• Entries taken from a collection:
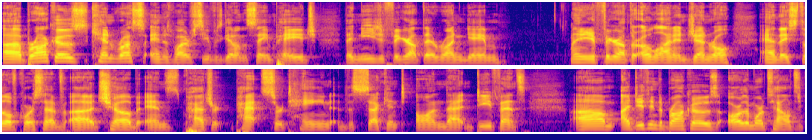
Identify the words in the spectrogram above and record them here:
Uh, Broncos, Ken Russ and his wide receivers get on the same page. They need to figure out their run game. They need to figure out their O line in general, and they still, of course, have uh, Chubb and Patrick Pat Surtain the second on that defense. Um, I do think the Broncos are the more talented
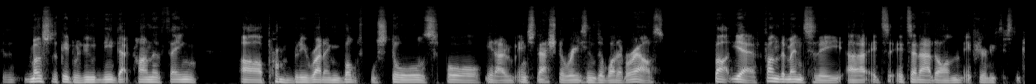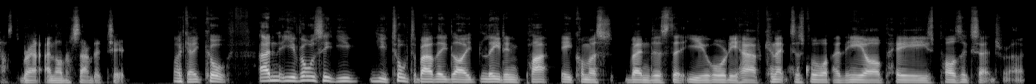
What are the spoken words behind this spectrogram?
because most of the people who need that kind of thing are probably running multiple stores for you know international reasons or whatever else. But yeah, fundamentally, uh, it's it's an add-on if you're an existing customer and on a standard tier. Okay, cool. And you've obviously you you talked about the like leading plat e-commerce vendors that you already have connectors for and ERPs, POS, etc.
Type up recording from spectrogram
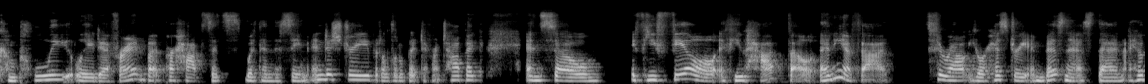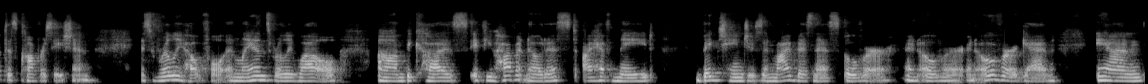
completely different, but perhaps it's within the same industry, but a little bit different topic. And so, if you feel, if you have felt any of that throughout your history in business, then I hope this conversation is really helpful and lands really well. Um, because if you haven't noticed, I have made big changes in my business over and over and over again. And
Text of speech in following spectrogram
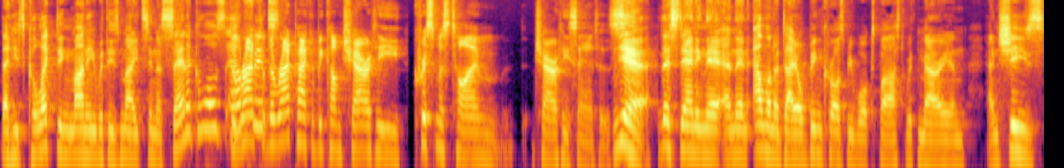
that he's collecting money with his mates in a Santa Claus the outfit. rat, the Rat Pack have become charity Christmas time charity Santas. Yeah, they're standing there, and then Alan Dale, Bing Crosby walks past with Marian, and she's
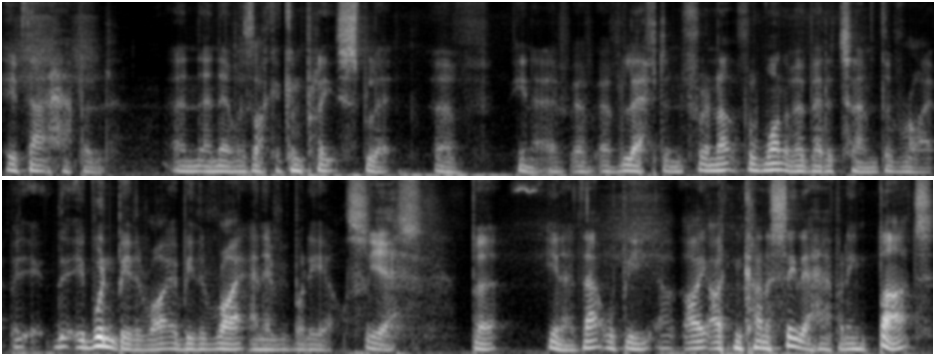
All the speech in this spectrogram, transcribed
if that happened, and and there was like a complete split of you know of, of, left and for not for want of a better term the right, but it, it wouldn't be the right; it'd be the right and everybody else. Yes. But you know that would be I, I can kind of see that happening, but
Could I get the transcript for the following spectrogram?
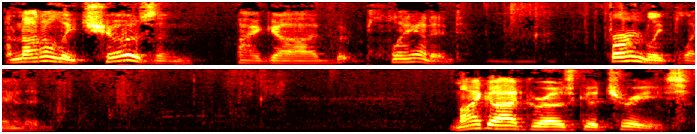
I'm not only chosen by God, but planted, firmly planted. My God grows good trees,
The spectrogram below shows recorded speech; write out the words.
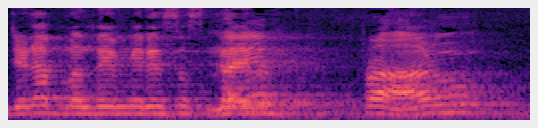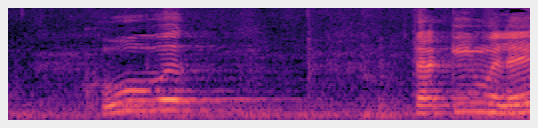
ਜਿਹੜਾ ਬੰਦੇ ਮੇਰੇ ਸਬਸਕ੍ਰਾਈਬ ਭਰਾ ਨੂੰ ਖੂਬ ਤਰੱਕੀ ਮਿਲੇ।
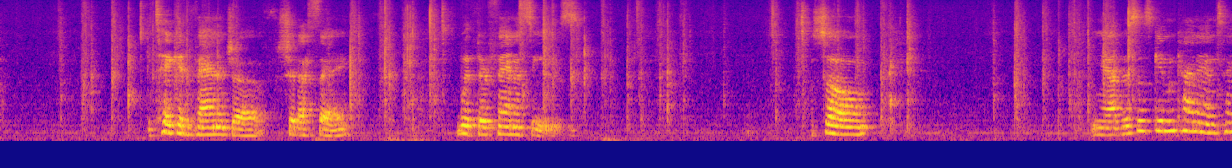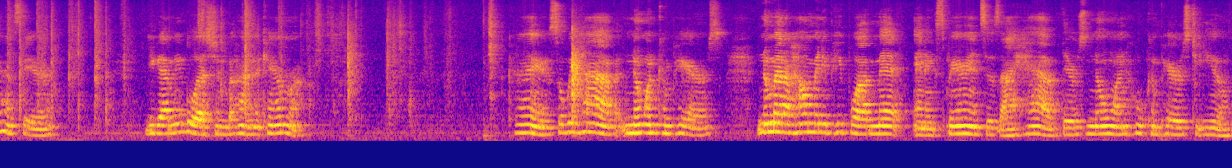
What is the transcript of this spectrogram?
take advantage of, should I say with their fantasies. So, yeah, this is getting kind of intense here. You got me blushing behind the camera. Okay, so we have no one compares. No matter how many people I've met and experiences I have, there's no one who compares to you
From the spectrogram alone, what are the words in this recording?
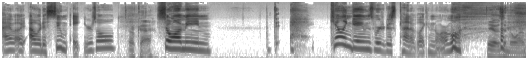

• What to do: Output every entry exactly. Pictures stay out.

• Exercise output:
Identify the words in the spectrogram above and record them here:
Uh, Broncos, Ken Russ and his wide receivers get on the same page. They need to figure out their run game. They need to figure out their O line in general, and they still, of course, have uh, Chubb and Patrick Pat Surtain the second on that defense. Um, I do think the Broncos are the more talented
What are the spoken words behind this spectrogram?
because most of the people who need that kind of thing are probably running multiple stores for you know international reasons or whatever else. But yeah, fundamentally, uh, it's it's an add-on if you're an existing customer and on a standard tier. Okay, cool. And you've obviously you you talked about the like leading plat e-commerce vendors that you already have connectors for and ERPs, POS, etc.
Type up recording from spectrogram
completely different, but perhaps it's within the same industry, but a little bit different topic. And so, if you feel, if you have felt any of that throughout your history in business, then I hope this conversation is really helpful and lands really well. Um, because if you haven't noticed, I have made big changes in my business over and over and over again. And
Text of speech in following spectrogram
that he's collecting money with his mates in a Santa Claus the outfit. rat, the Rat Pack have become charity Christmas time charity Santas. Yeah, they're standing there, and then Alan Dale, Bing Crosby walks past with Marian, and she's
All the speech in this spectrogram, transcribed
if that happened, and and there was like a complete split of you know of, of, left and for not for want of a better term the right, but it, it wouldn't be the right; it'd be the right and everybody else. Yes. But you know that would be I, I can kind of see that happening, but
Could I get the transcript for the following spectrogram?
I'm not only chosen by God, but planted, firmly planted. My God grows good trees,
The spectrogram below shows recorded speech; write out the words.
ਜਿਹੜਾ ਬੰਦੇ ਮੇਰੇ ਸਬਸਕ੍ਰਾਈਬ ਭਰਾ ਨੂੰ ਖੂਬ ਤਰੱਕੀ ਮਿਲੇ।
What is the transcript of this spectrogram?
take advantage of, should I say with their fantasies. So, yeah, this is getting kind of intense here. You got me blushing behind the camera. Okay, so we have no one compares. No matter how many people I've met and experiences I have, there's no one who compares to you
From the spectrogram alone, what are the words in this recording?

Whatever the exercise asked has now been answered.